Stored dataset items:
● ● ● ●

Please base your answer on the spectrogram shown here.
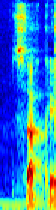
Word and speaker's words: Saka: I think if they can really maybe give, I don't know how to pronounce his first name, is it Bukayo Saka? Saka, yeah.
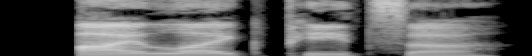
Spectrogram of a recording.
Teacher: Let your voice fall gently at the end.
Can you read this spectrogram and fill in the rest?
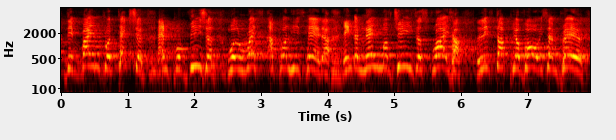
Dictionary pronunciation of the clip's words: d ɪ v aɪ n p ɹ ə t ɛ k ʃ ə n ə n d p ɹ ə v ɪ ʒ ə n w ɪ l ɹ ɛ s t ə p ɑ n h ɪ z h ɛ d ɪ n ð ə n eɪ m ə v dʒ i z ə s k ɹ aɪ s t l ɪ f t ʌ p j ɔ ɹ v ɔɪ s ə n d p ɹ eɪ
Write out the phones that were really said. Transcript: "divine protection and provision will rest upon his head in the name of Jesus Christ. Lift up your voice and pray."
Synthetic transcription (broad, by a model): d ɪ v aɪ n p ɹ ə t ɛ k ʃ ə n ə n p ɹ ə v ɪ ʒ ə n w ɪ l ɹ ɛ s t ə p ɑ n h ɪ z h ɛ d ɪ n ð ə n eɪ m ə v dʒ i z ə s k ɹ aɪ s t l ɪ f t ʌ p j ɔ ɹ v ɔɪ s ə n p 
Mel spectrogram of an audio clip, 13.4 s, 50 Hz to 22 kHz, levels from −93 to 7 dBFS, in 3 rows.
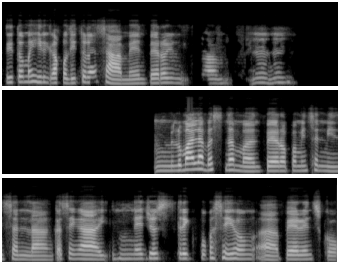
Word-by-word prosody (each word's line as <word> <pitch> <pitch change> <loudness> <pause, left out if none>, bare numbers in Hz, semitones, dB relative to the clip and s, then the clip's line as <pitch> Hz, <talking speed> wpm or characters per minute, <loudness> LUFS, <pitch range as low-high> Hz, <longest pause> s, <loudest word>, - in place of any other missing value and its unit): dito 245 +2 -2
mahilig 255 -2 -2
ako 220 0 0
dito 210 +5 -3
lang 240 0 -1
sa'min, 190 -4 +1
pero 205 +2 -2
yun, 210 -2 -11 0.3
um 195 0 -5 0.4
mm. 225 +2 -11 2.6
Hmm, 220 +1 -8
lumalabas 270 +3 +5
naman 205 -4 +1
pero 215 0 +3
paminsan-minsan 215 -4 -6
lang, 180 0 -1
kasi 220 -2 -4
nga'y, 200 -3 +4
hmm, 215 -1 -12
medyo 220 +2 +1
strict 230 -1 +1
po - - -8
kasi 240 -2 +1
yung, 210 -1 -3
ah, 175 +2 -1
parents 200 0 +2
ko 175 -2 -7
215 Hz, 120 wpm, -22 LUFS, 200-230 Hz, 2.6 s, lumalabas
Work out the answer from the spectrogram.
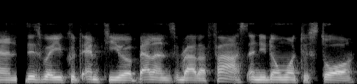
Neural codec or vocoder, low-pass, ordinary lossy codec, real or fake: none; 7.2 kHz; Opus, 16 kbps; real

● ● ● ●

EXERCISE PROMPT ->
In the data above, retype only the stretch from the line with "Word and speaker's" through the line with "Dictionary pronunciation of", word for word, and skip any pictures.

SOLUTION ->
Word and speaker's words: Saka: I think if they can really maybe give, I don't know how to pronounce his first name, is it Bukayo Saka? Saka, yeah.
Spectrogram of a recording.
Teacher: Let your voice fall gently at the end.
Can you read this spectrogram and fill in the rest?
Dictionary pronunciation of the clip's words: d ɪ v aɪ n p ɹ ə t ɛ k ʃ ə n ə n d p ɹ ə v ɪ ʒ ə n w ɪ l ɹ ɛ s t ə p ɑ n h ɪ z h ɛ d ɪ n ð ə n eɪ m ə v dʒ i z ə s k ɹ aɪ s t l ɪ f t ʌ p j ɔ ɹ v ɔɪ s ə n d p ɹ eɪ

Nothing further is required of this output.